INPUT FOR THIS TASK>
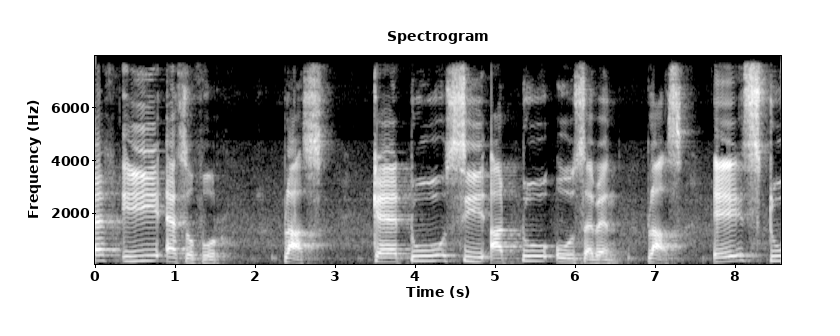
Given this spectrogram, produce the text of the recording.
F E S O four plus K two C R two O seven plus H two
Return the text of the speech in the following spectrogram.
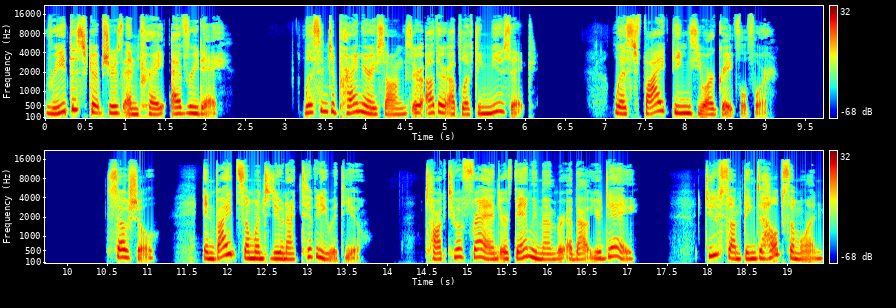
Read the scriptures and pray every day. Listen to primary songs or other uplifting music. List five things you are grateful for. Social. Invite someone to do an activity with you. Talk to a friend or family member about your day. Do something to help someone.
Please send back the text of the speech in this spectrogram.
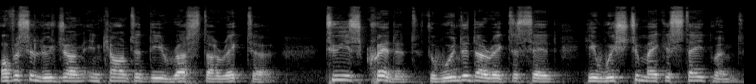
Officer Lujan encountered the Rust director. To his credit, the wounded director said he wished to make a statement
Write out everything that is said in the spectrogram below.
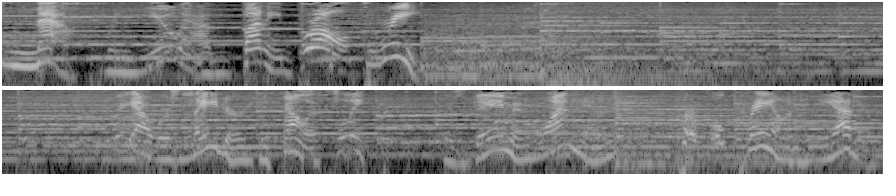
needs math when you have Bunny Brawl 3? Three hours later, he fell asleep. His game in one hand, purple crayon in the other.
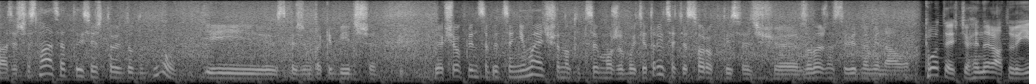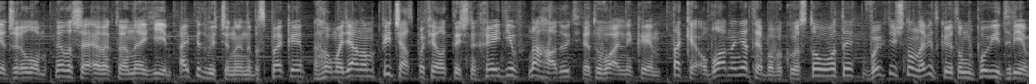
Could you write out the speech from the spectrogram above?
15-16 тисяч, тобто ну і, скажімо так, і більше. Якщо в принципі це Німеччина, то це може бути і 30, і 40 тисяч, е, в залежності від номіналу. Про те, що генератори є джерелом не лише електроенергії, а й підвищеної небезпеки, громадянам під час профілактичних рейдів нагадують рятувальники. Таке обладнання треба використовувати виключно на відкритому повітрі,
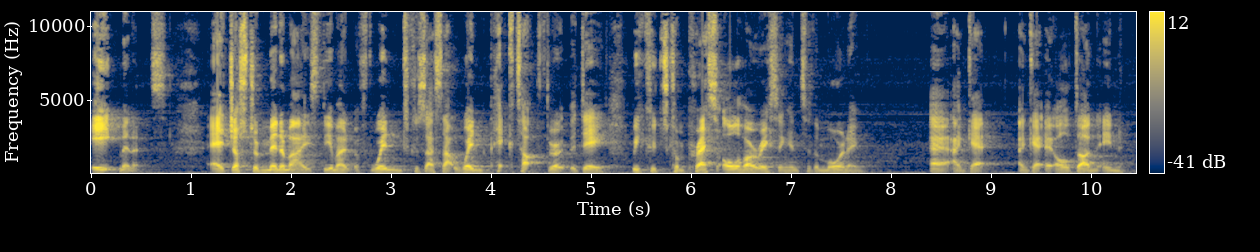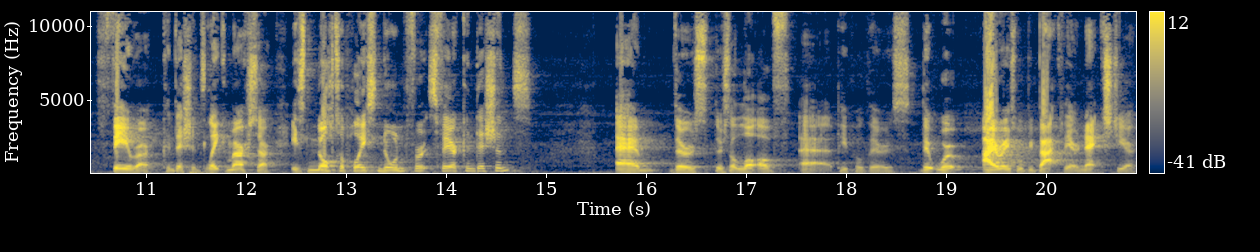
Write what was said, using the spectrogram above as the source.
eight minutes, uh, just to minimise the amount of wind, because as that wind picked up throughout the day, we could compress all of our racing into the morning uh, and, get, and get it all done in fairer conditions. Lake Mercer is not a place known for its fair conditions. Um, there's there's a lot of uh, people. There's that were IRAs will be back there next year,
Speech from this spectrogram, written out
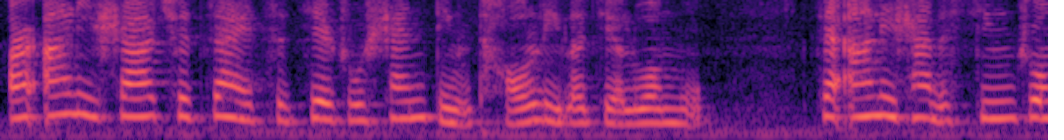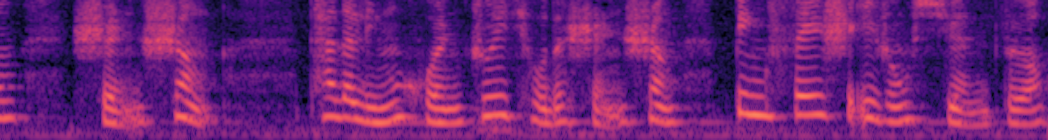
而阿丽莎却再次借助山顶逃离了杰罗姆。在阿丽莎的心中，神圣。她的灵魂追求的神圣，并非是一种选择，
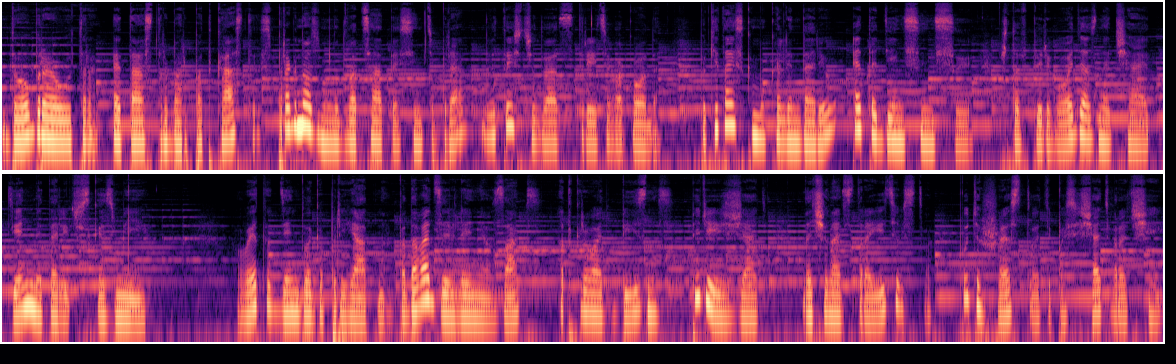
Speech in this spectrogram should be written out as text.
Доброе утро! Это Астробар подкасты с прогнозом на 20 сентября 2023 года. По китайскому календарю это день Синьсы, что в переводе означает День металлической змеи. В этот день благоприятно подавать заявление в ЗАГС, открывать бизнес, переезжать, начинать строительство, путешествовать и посещать врачей.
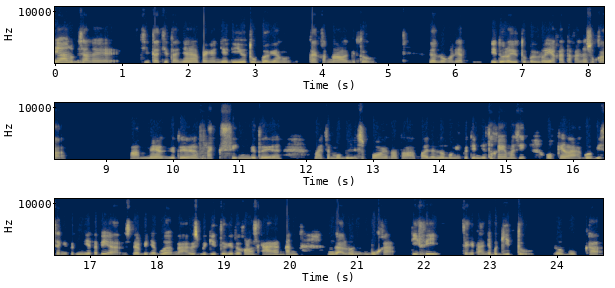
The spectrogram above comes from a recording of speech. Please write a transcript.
ya lu misalnya cita-citanya pengen jadi youtuber yang terkenal gitu. Dan lu ngelihat idola youtuber lu ya katakanlah suka pamer gitu ya flexing gitu ya macam mobil sport atau apa dan lo mau ngikutin dia tuh kayak masih oke okay lah gue bisa ngikutin dia tapi ya selebihnya gue nggak harus begitu gitu. Kalau sekarang kan nggak lo buka TV ceritanya begitu. Lo buka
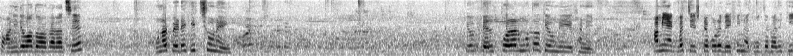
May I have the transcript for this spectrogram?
পানি দেওয়া দরকার আছে। ওনার পেটে কিচ্ছু নেই। কেউ হেল্প করার মতো কেউ নেই এখানে। আমি একবার চেষ্টা করে দেখি না, তুলতে পারি কি?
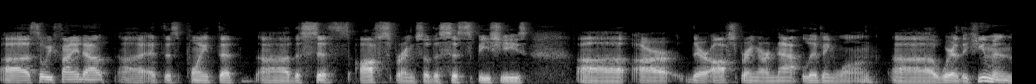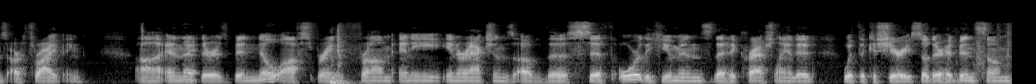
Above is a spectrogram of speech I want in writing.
Uh, so we find out uh, at this point that uh, the Sith's offspring, so the Sith species, uh, are their offspring are not living long, uh, where the humans are thriving, uh, and that Right. there has been no offspring from any interactions of the Sith or the humans that had crash landed with the Keshiri. So there had been some,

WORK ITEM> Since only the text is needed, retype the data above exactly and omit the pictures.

RESPONSE BELOW>
Given this spectrogram, produce the text of the recording.
F E S O four plus K two C R two O seven plus H two
Return the text of the speech in the following spectrogram.
Read the scriptures and pray every day. Listen to primary songs or other uplifting music. List five things you are grateful for. Social. Invite someone to do an activity with you. Talk to a friend or family member about your day. Do something to help someone.
Please send back the text of the speech in this spectrogram.
Officer Lujan encountered the Rust director. To his credit, the wounded director said he wished to make a statement
Write out everything that is said in the spectrogram below.
needs math when you have Bunny Brawl 3? Three hours later, he fell asleep. His game in one hand, purple crayon in the other.
Could you write out the speech from the spectrogram above?
15-16 тисяч, тобто ну і, скажімо так, і більше. Якщо в принципі це Німеччина, то це може бути і 30, і 40 тисяч, е, в залежності від номіналу. Про те, що генератори є джерелом не лише електроенергії, а й підвищеної небезпеки, громадянам під час профілактичних рейдів нагадують рятувальники. Таке обладнання треба використовувати виключно на відкритому повітрі,
Write what was said, using the spectrogram above as the source.
eight minutes, uh, just to minimise the amount of wind, because as that wind picked up throughout the day, we could compress all of our racing into the morning uh, and, get, and get it all done in fairer conditions. Lake Mercer is not a place known for its fair conditions. Um, there's there's a lot of uh, people. There's that were IRAs will be back there next year,
Speech from this spectrogram, written out
而阿丽莎却再次借助山顶逃离了杰罗姆。在阿丽莎的心中，神圣。她的灵魂追求的神圣，并非是一种选择，
Speech in this spectrogram should be written out as text.
Доброе утро! Это Астробар подкасты с прогнозом на 20 сентября 2023 года. По китайскому календарю это день Синьсы, что в переводе означает День металлической змеи. В этот день благоприятно подавать заявление в ЗАГС, открывать бизнес, переезжать, начинать строительство, путешествовать и посещать врачей.
The spectrogram above comes from a recording of speech. Please write a transcript.
ya lu misalnya cita-citanya pengen jadi youtuber yang terkenal gitu. Dan lu ngelihat idola youtuber lu ya katakanlah suka pamer gitu ya flexing gitu ya macam mobil sport atau apa dan lo mau ngikutin dia tuh kayak masih oke okay lah gue bisa ngikutin dia tapi ya selebihnya gue nggak harus begitu gitu. Kalau sekarang kan nggak lo buka TV ceritanya begitu. Lo buka
May I have the transcript for this spectrogram?
পানি দেওয়া দরকার আছে। ওনার পেটে কিচ্ছু নেই। কেউ হেল্প করার মতো কেউ নেই এখানে। আমি একবার চেষ্টা করে দেখি না, তুলতে পারি কি?
Above is a spectrogram of speech I want in writing.
Uh, so we find out uh, at this point that uh, the Sith's offspring, so the Sith species, uh, are their offspring are not living long, uh, where the humans are thriving, uh, and that Right. there has been no offspring from any interactions of the Sith or the humans that had crash landed with the Keshiri. So there had been some,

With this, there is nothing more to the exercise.